From the most recent Centers for Disease Control and Prevention (CDC, 2021a) website, for children ages, 2-19 years of age, the prevalence of obesity includes 19.3% or 20% of pediatric individuals, or one in every five children who are currently obese. The numbers reflect those kids with a BMI in the 95th percentile or greater (CDC, 2021b). This does not include those children who are considered overweight, which involves a BMI in the 85% to 95% percentile range. To prevent childhood overweight and obesity, it is important for parents to find ways to engage children in play and activities. The challenging part is figuring out a way to do this while making it enjoyable for both parents and children.

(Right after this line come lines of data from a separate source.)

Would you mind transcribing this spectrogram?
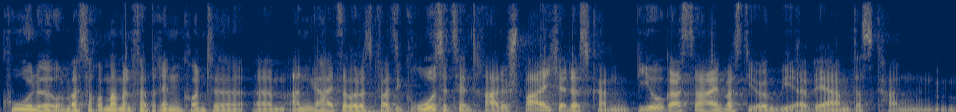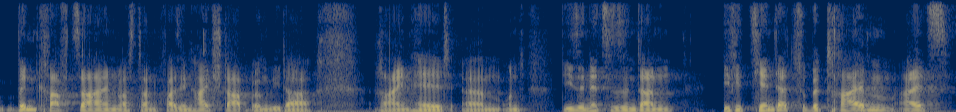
Kohle und was auch immer man verbrennen konnte ähm, angeheizt, aber das quasi große zentrale Speicher. Das kann Biogas sein, was die irgendwie erwärmt. Das kann Windkraft sein, was dann quasi einen Heizstab irgendwie da reinhält. Ähm, und diese Netze sind dann effizienter zu betreiben als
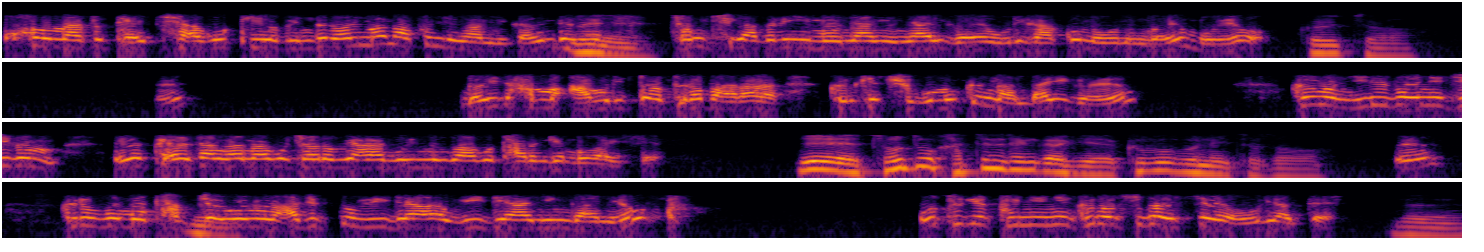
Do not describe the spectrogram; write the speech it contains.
코로나도 대체하고 기업인들 얼마나 훌륭합니까? 근데 왜 네. 정치가들이 이 모양이냐 이거예요. 우리 갖고 노는 거예요, 뭐요? 그렇죠. 너희들 한번 아무리 떠들어봐라. 그렇게 죽으면 끝난다 이거예요? 그러면 일본이 지금 배상 안 하고 저렇게 하고 있는 거하고 다른 게 뭐가 있어요? 예, 저도 같은 생각이에요. 그 부분에 있어서. 예? 그리고 뭐 박정희는 아직도 위대한, 위대한 인간이요? 어떻게 군인이 그럴 수가 있어요, 우리한테. 네,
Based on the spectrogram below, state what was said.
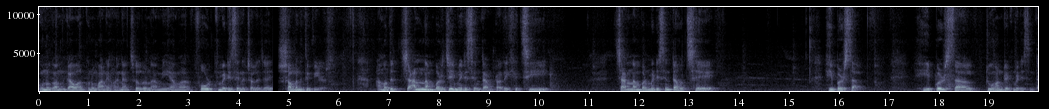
গুণগান গাওয়ার কোনো মানে হয় না। চলুন আমি আমার ফোর্থ মেডিসিনে চলে যাই। সম্মানিত ভিউয়ার্স আমাদের চার নাম্বার যে মেডিসিনটা আমরা রেখেছি, চার নাম্বার মেডিসিনটা হচ্ছে হিপারসাল্ভ হিপারসাল্ভ টু হান্ড্রেড মেডিসিনটা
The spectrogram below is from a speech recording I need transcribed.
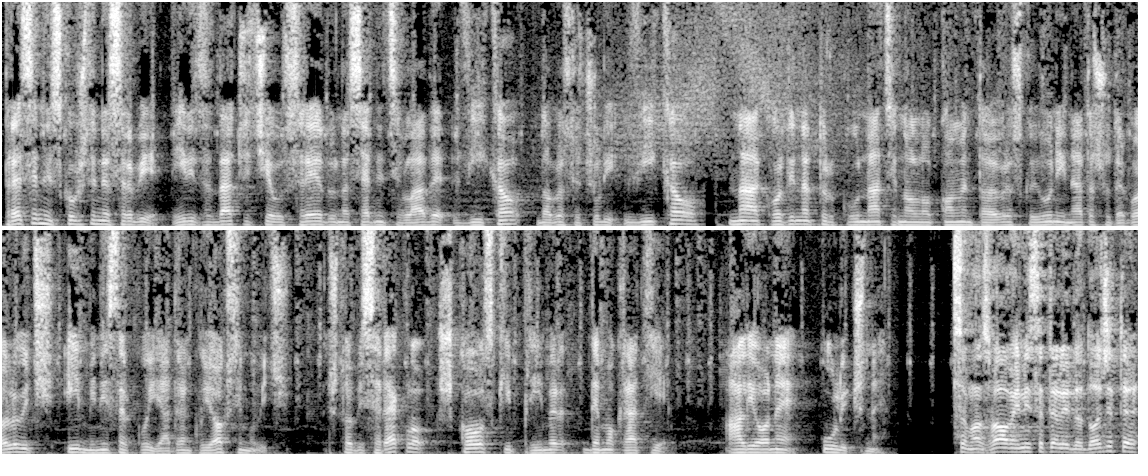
Predsednik Skupštine Srbije Ivica Dačić je u sredu na sednici vlade vikao, dobro ste čuli, vikao na koordinatorku nacionalnog konventa o Evropskoj uniji Natašu Dragojlović i ministarku Jadranku Joksimović. Što bi se reklo, školski primer demokratije, ali one ulične. Sam vas zvao i niste teli da dođete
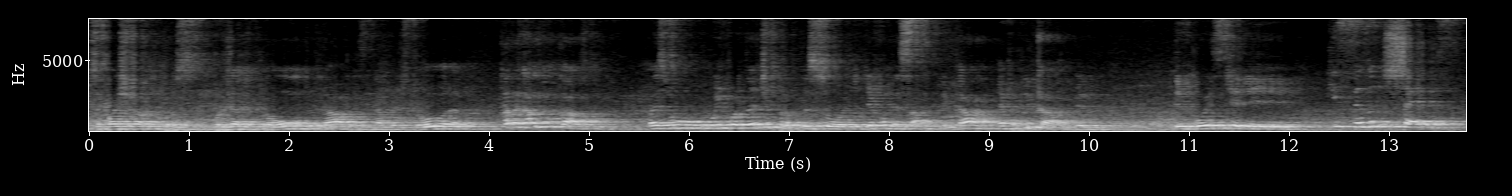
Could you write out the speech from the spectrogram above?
Você pode chegar com um projeto pronto, já, apresentar para a editora. Cada caso é um caso. Mas o, o importante para a pessoa que quer começar a publicar é publicar primeiro. Depois que ele. Que seja no Xerox.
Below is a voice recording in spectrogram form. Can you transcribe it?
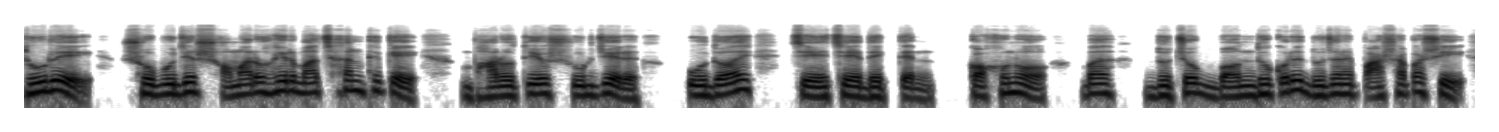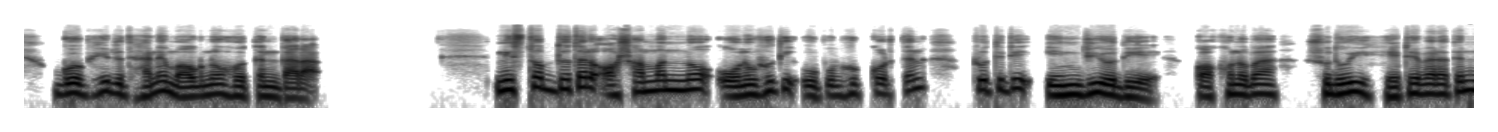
দূরে সবুজের সমারোহের মাঝখান থেকে ভারতীয় সূর্যের উদয় চেয়ে চেয়ে দেখতেন। কখনো বা দুচোখ বন্ধ করে দুজনে পাশাপাশি গভীর ধ্যানে মগ্ন হতেন তারা। নিস্তব্ধতার অসামান্য অনুভূতি উপভোগ করতেন প্রতিটি ইন্দ্রিয় দিয়ে। কখনো বা শুধুই হেঁটে বেড়াতেন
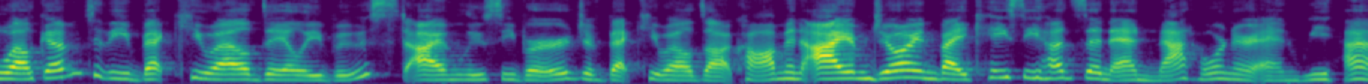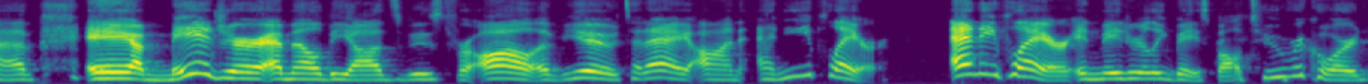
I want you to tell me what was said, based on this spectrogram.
Welcome to the BetQL Daily Boost. I'm Lucy Burge of BetQL.com, and I am joined by Kasey Hudson and Matt Horner, and we have a major MLB odds boost for all of you today on any player, any player in Major League Baseball to record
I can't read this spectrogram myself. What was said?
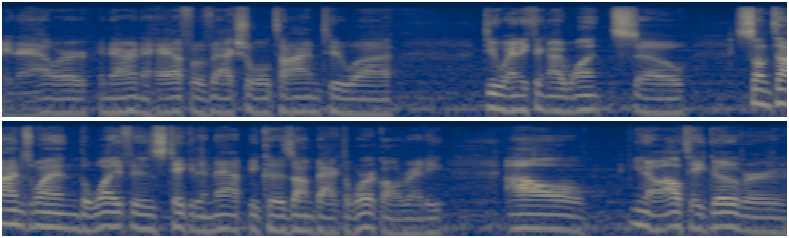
an hour, an hour and a half of actual time to uh, do anything I want. So sometimes when the wife is taking a nap because I'm back to work already, I'll you know I'll take over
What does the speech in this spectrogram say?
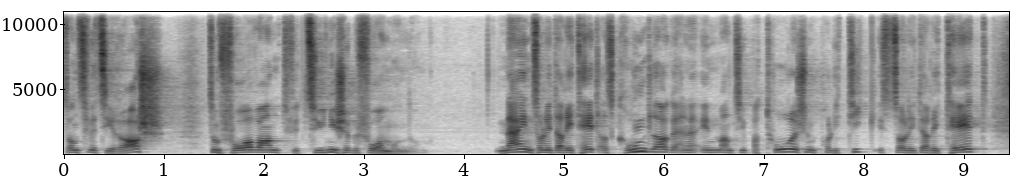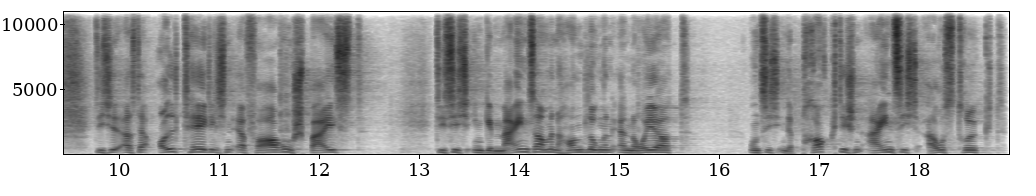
sonst wird sie rasch zum Vorwand für zynische Bevormundung. Nein, Solidarität als Grundlage einer emanzipatorischen Politik ist Solidarität, die sich aus der alltäglichen Erfahrung speist, die sich in gemeinsamen Handlungen erneuert und sich in der praktischen Einsicht ausdrückt,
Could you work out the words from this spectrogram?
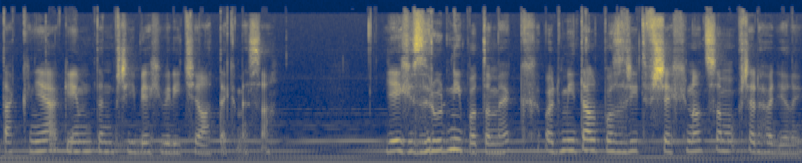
Tak nějak jim ten příběh vylíčila Tekmesa. Jejich zrůdný potomek odmítal pozřít všechno, co mu předhodili,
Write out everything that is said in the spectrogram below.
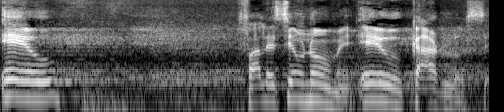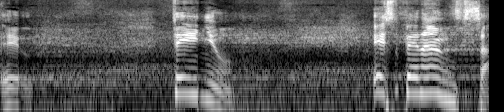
eu. Fale seu nome. Eu, Carlos. Eu tenho esperança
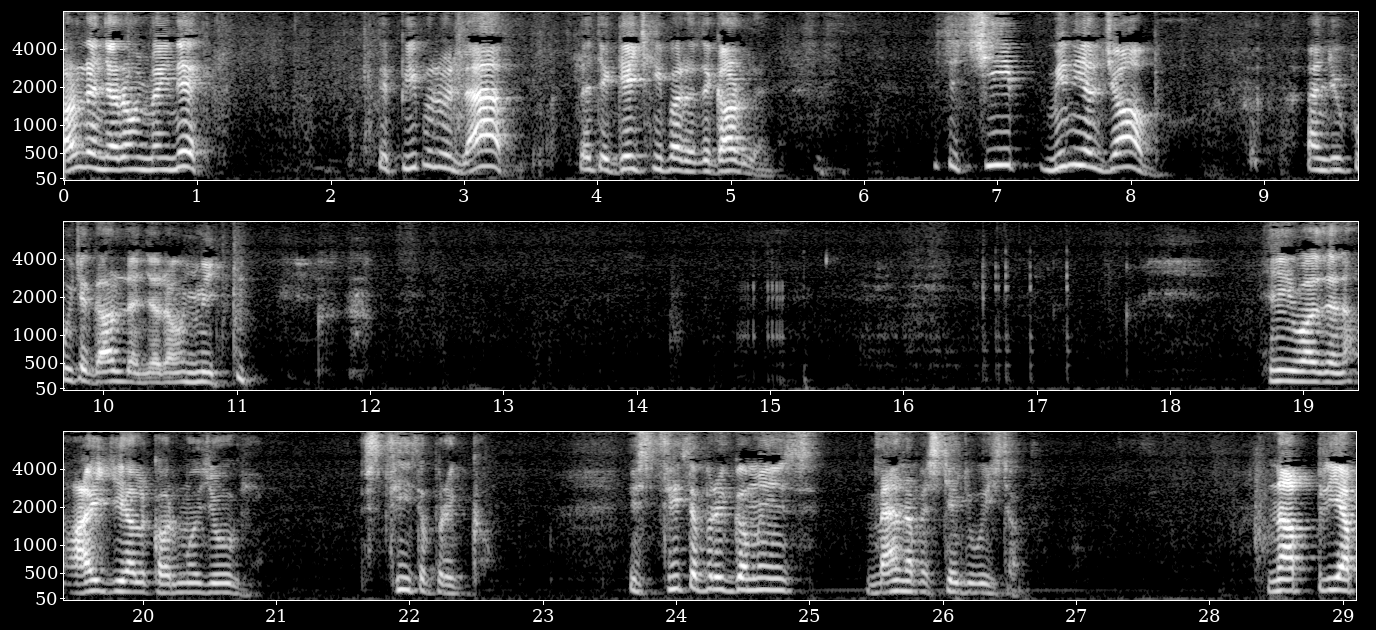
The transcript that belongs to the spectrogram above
garland around my neck." The people will laugh that a gatekeeper has a garland. It's a cheap, menial job, and you put a garland around me. he was an ideal karma yogi, sthita prigya. Sthita prigya means man of stage wisdom. Na priya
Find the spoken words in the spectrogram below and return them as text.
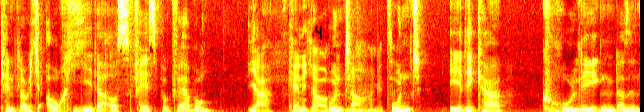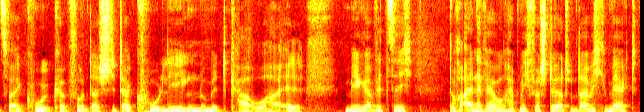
kennt glaube ich auch jeder aus Facebook-Werbung. Ja, kenne ich auch. Und, auch und Edeka Kollegen, da sind zwei Kohlköpfe und da steht da Kollegen nur mit K-O-H-L. Mega witzig. Doch eine Werbung hat mich verstört und da habe ich gemerkt,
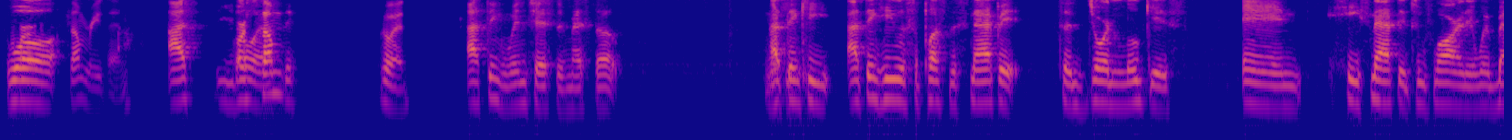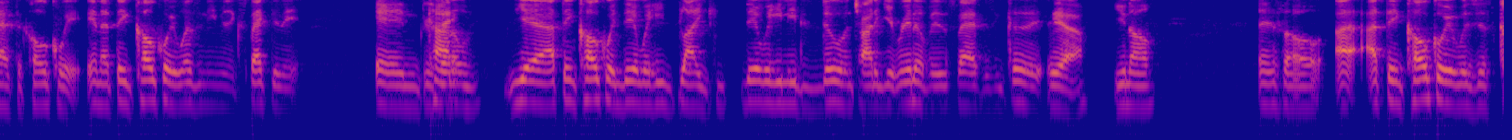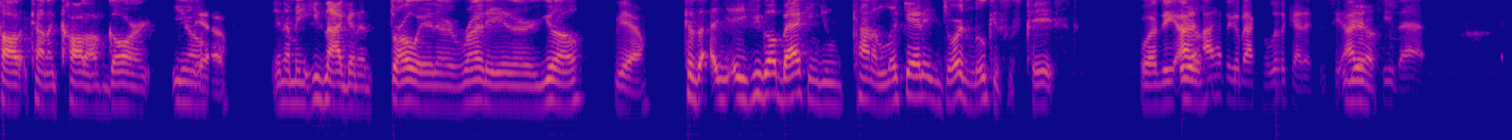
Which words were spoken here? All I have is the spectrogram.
for Well, some reason. I you know Or what? some- think, Go ahead. I think Winchester messed up. I think he I think he was supposed to snap it to Jordan Lucas and he snapped it too far and it went back to Colquitt. And I think Colquitt wasn't even expecting it. And You kind think? of yeah, I think Colquitt did what he like did what he needed to do and try to get rid of it as fast as he could, Yeah. you know. And so I, I think Colquitt was just caught kind of caught off guard, you know. Yeah. And I mean, he's not gonna throw it or run it or you know, Yeah. because uh, if you go back and you kind of look at it, Jordan Lucas was pissed, Was he? Yeah. I, I'd have to go back and look at it to see. I Yeah. didn't see that.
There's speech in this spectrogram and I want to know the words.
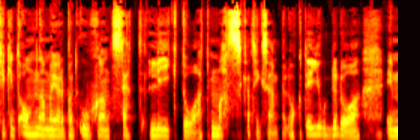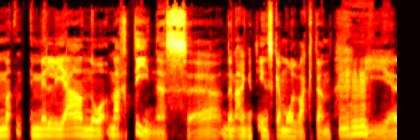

Good examples in the past year and a half, come from parents of families who have been forced into an e-learning situation. They have been transformed into homeroom teachers, lunchroom attendants, and P.E. instructors. The pressure has been put on the parents, on how to engage children in physical activity.  They were judicial in spacing out time spent in sedentary activities, to those time in active play. In large part because the parents were tired of being cooped inside the house as well. Midday playtime being allowed in the middle of the “E-Lerner” school day was beneficial to give the mentally fatigued student. In another post “school day” playtime session, most parents, find it helpful to give their children time away from a computer screen. With Zoom, and homework being digital, screen time exposure to children has drastically increased. Read more


Olanrewaju Falusi, MD, a pediatrician at Children’s National and Medical Director for Advocacy Education at Child Health Advocacy Institute (CHAI) and an Assistant Director for the LAUnCH Track in the Pediatric Residency Program wrote for “Rise and Shine” that fall is in full swing, which means kids are back in school and it’s time for your family to prepare for the flu vaccine.

Every year, I give the flu vaccine to dozens of kids at Children’s National Health System. Most parents are happy to have their child get the flu shot, but some have questions about side effects, the safety of the vaccine, and if it’s really effective.

Flusi reassures parents by telling them that there’s a unified voice amongst pediatricians: The best way to protect your child from getting sick from the flu is to get them vaccinated against the flu each year. I also proudly show my patients the colorful Band-Aid on my arm the day I get my flu vaccine each year, and I share with them why my husband and young daughter also get the flu vaccine. Here are five reasons why the flu shot is essential for children – even for those who are generally healthy:

1. The flu makes kids very sick

Flu season runs from October to May and the Centers for Disease Control and the American Academy of Pediatrics recommend that children over the age of 6 months should be vaccinated. Why? The flu isn’t just a bad cold; it’s a deadly and highly contagious illness that causes the most harm to kids. The flu can have your child in bed for a whole week or more with a fever, painful cough, and body aches. Even worse, the flu can lead to serious complications such as pneumonia, hospitalization, and severe dehydration. Every year, about 20,000 kids younger than 5 years old are hospitalized with complications from the flu. Read more

Teal a The New Orange